This need for excitement of the will manifests itself very specially in the discovery and support of card-playing, which is quite peculiarly the expression of the miserable side of humanity.

Opinion is like a pendulum and obeys the same law. If it goes past the centre of gravity on one side, it must go a like distance on the other; and it is only after a certain time that it finds the true point at which it can remain at rest.

One can even say that we require at all times a certain quantity of care or sorrow or want, as a ship requires ballast, in order to keep on a straight course.

He who writes carelessly confesses thereby at the very outset that he does not attach much importance to his own thoughts.

That you should write down valuable ideas that occur to you as soon as possible goes without saying: we sometimes forget even what we have done, so how much more what we have thought.

There is not much to be got anywhere in the world. It is filled with misery and pain; if a man escapes these, boredeom lies in wait for him at every corner. Nay more; it is evil which generally has the upper hand, and folly that makes the most noise. Fate is cruel and mankind pitiable.

We seldom think of what we have but always of what we lack.

Talent is like the marksman who hits a target which others cannot reach; genius is like the marksman who hits a target… which others cannot even see.

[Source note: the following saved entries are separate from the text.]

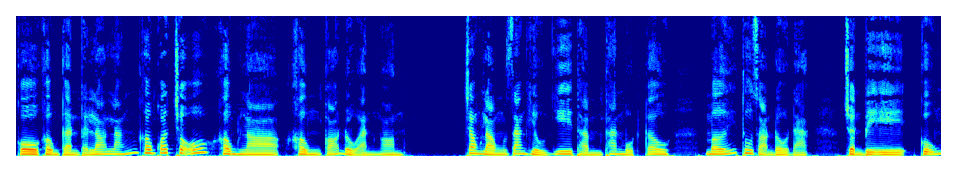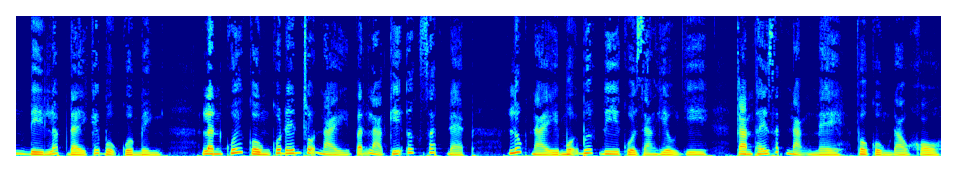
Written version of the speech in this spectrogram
cô không cần phải lo lắng không có chỗ, không lo, không có đồ ăn ngon. Trong lòng Giang Hiểu Di thầm than một câu, mới thu dọn đồ đạc, chuẩn bị cũng đi lấp đầy cái bụng của mình. Lần cuối cùng cô đến chỗ này vẫn là ký ức rất đẹp. Lúc này mỗi bước đi của Giang Hiểu Di cảm thấy rất nặng nề, vô cùng đau khổ.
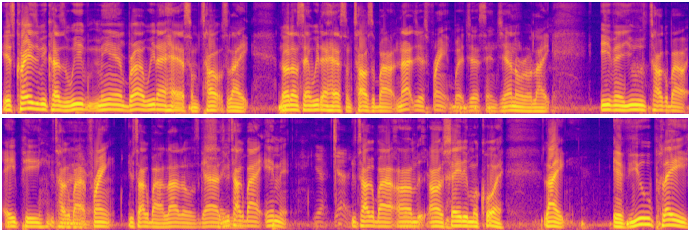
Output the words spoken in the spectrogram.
it's crazy because we, me and bruh, we done had some talks. Like, know what I'm saying? We done had some talks about not just Frank, but just in general. Like, even you talk about AP, you talk about Frank, you talk about a lot of those guys. You talk about Emmitt. Yeah, yeah. You talk about um um Shady McCoy. Like if you play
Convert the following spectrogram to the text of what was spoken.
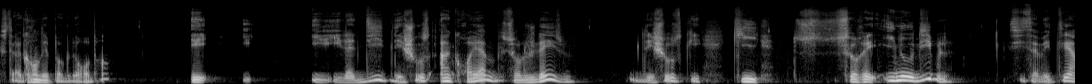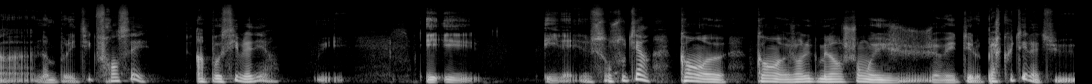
C'était la grande époque d'Europe 1. Et il, a dit des choses incroyables sur le judaïsme. Des choses qui, qui seraient inaudibles si ça avait été un, homme politique français. Impossible à dire et, et, son soutien. Quand, euh, quand Jean-Luc Mélenchon, et j'avais été le percuté là-dessus,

It can truly be said: Men are the devils of the earth, and the animals are the tormented souls.

Not the least of the torments which plague our existence is the constant pressure of time, which never lets us so much as draw breath but pursues us all like a taskmaster with a whip. It ceases to persecute only him it has delivered over to boredom.

In short, a large part of the powers of the human race is taken away from the production of what is necessary, in order to bring what is superfluous and unnecessary within the reach of a few.

Obstinacy is the result of the will forcing itself into the place of the intellect.

Newspapers are the second hand of history. This hand, however, is usually not only of inferior metal to the other hands, it also seldom works properly.